Zhang was born into a middle-class family in 1936. His first poems were published when he was just thirteen. In 1952 his father was arrested and accused of spying. He died in a Maoist prison. But, still, Zhang considered himself a communist. He wrote about the bizarre and twisted system of the labour reform camp, “a camp in a communist country that had incarcerated as enemies of communism people who, in fact, yearned for a true communist system.”

He was imprisoned five times for a total of 22 years. He describes the lunacy behind Mao’s dictatorship, the paranoia, the fact that the whole country went mad, “prostrating themselves in unprecedented madness of worship at the feet of someone who was not unprecedentedly great.”

He writes about the absurdity of endless ‘struggle and criticism’ sessions in the camp, where prisoners would criticise each other and then publicly accept the criticism, no matter how untruthful. Although “formally rehabilitated” in 1979 he was jailed again for three years in August 1993 and his wife and daughter were persecuted. Apparently, he had been preparing to commemorate the Chinese army crackdown that crushed the 1989 Tiananmen protest. He was released in 1996 and today is one of China’s greatest living writers.

‘My Bodhi Tree’ is made up of self-censored entries in his small jail diary but he fills in everything that the original left unsaid. Hunger and death stalked his world.

In order to cling to life prisoners ate grass, leaves, vegetable roots, rats, toads, insects and lice. He writes that the prisoners knew from the amount of lice on a comrade’s body whether he was dying, because lice will not stay on a body whose blood is turning cold.

“When one wasn’t busy doing other things, one picked out lice.

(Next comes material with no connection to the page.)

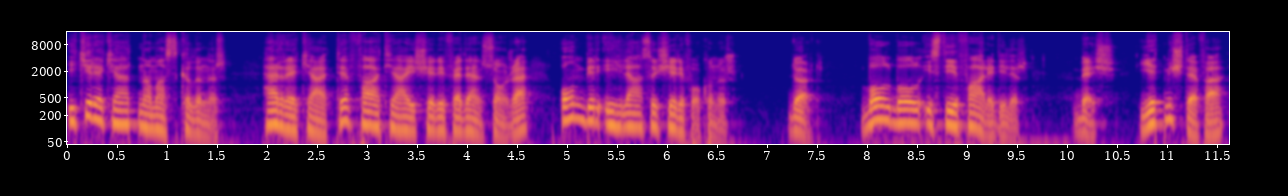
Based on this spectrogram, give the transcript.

As soon as you got one the practice was to pop it in your mouth. Chewing on lice and lice eggs is rather like crunching sesame seeds – both are tasty and make a crispy sound.
“All things considered, lice are a kind of meat, rich in protein. When one’s hunger is intolerable, stuffing lice in the mouth can relieve the craving for food.”

Many of his novels are about imprisonment and the effects of imprisonment on the psyche. He writes about a prisoner who died, Wang Sanyu, with whom he used to discuss literature. As the dying man is being taken out to the hospital Zhang quotes from a Russian book they discussed, ‘How Steel is Refined’ [where ‘steel’ is the mind of a young man].

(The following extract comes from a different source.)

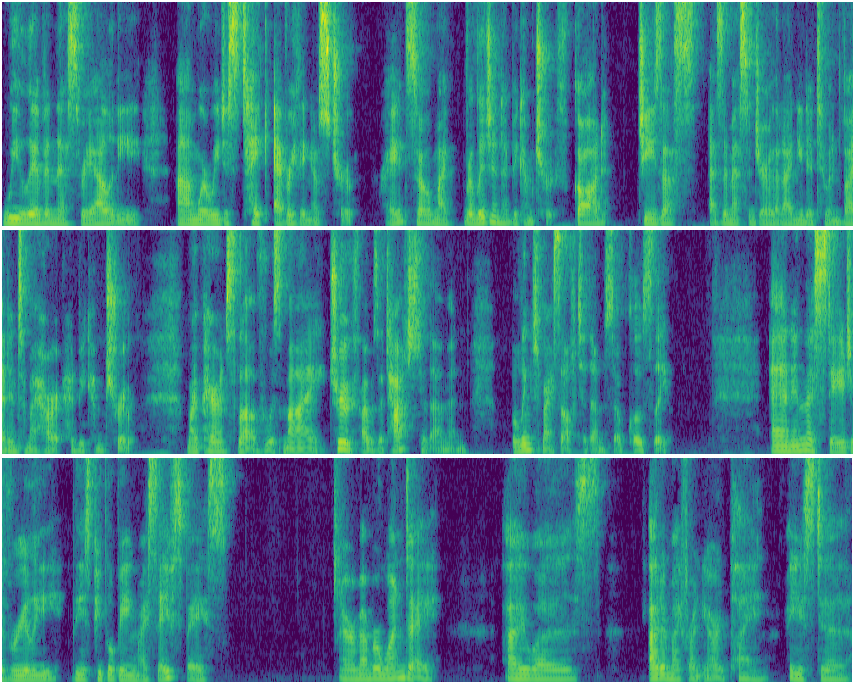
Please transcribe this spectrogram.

Despite all his suffering under communism Zhang holds up the sentiments behind the quote as something still very worthy:

“The most precious thing a person has is life. Life is something we get to experience only once. In remembering the past, one shouldn’t regret the wasted years, in thinking of the present one shouldn’t feel bitter at the pervasive mediocrity. It is enough to be able to say in the end that one’s entire life and strength were devoted to the most glorious enterprise on earth: the struggle to liberate all of mankind.”